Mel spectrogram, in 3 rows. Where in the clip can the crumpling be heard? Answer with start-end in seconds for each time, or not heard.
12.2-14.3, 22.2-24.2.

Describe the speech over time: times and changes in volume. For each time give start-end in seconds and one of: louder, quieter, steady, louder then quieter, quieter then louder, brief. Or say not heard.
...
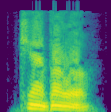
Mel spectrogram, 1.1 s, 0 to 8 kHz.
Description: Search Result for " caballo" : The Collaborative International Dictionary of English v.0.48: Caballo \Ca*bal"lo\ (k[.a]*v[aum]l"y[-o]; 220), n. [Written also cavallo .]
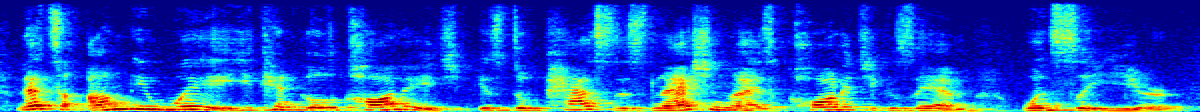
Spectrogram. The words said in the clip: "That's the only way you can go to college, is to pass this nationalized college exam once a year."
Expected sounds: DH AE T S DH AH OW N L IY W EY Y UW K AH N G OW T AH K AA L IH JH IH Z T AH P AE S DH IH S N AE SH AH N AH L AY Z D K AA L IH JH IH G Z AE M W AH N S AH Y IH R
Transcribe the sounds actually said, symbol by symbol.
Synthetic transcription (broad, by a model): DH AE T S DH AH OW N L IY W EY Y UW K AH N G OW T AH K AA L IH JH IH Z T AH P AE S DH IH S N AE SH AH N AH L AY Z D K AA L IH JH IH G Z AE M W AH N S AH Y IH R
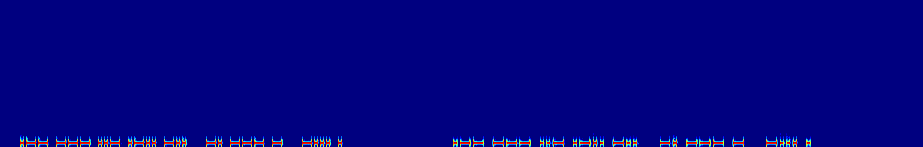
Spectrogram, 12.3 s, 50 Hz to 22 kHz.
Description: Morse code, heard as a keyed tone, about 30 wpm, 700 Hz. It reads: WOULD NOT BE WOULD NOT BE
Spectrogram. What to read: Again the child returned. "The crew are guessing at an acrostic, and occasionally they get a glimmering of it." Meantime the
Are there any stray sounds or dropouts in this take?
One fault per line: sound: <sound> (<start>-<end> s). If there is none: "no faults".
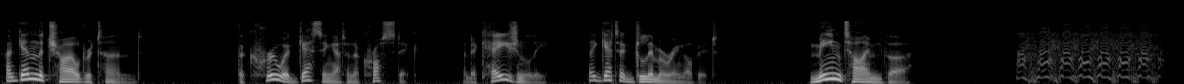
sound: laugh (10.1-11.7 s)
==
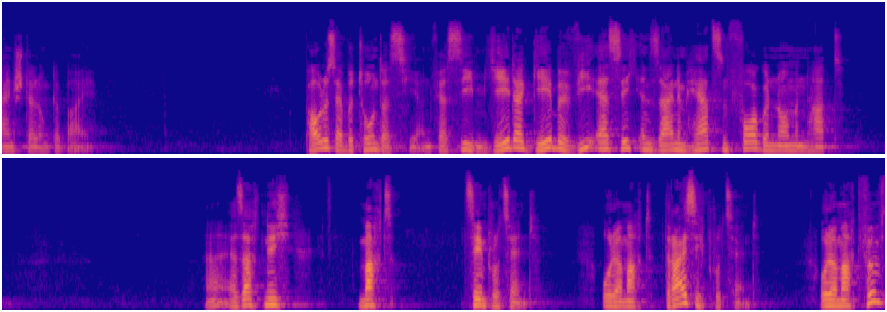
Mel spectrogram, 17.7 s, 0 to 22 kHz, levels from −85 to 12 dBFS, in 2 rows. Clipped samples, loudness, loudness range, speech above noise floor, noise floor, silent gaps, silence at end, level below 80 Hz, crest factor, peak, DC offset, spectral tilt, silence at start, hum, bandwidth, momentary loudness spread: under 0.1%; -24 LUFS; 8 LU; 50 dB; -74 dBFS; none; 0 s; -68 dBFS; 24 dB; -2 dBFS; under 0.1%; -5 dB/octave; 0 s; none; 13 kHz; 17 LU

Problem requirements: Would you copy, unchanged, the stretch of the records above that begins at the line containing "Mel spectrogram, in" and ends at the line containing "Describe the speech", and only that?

Exercise response:
Mel spectrogram, in 3 rows. Where in the clip can the crumpling be heard? Answer with start-end in seconds for each time, or not heard.
12.2-14.3, 22.2-24.2.

Describe the speech over time: times and changes in volume. For each time give start-end in seconds and one of: louder, quieter, steady, louder then quieter, quieter then louder, brief. Or say not heard.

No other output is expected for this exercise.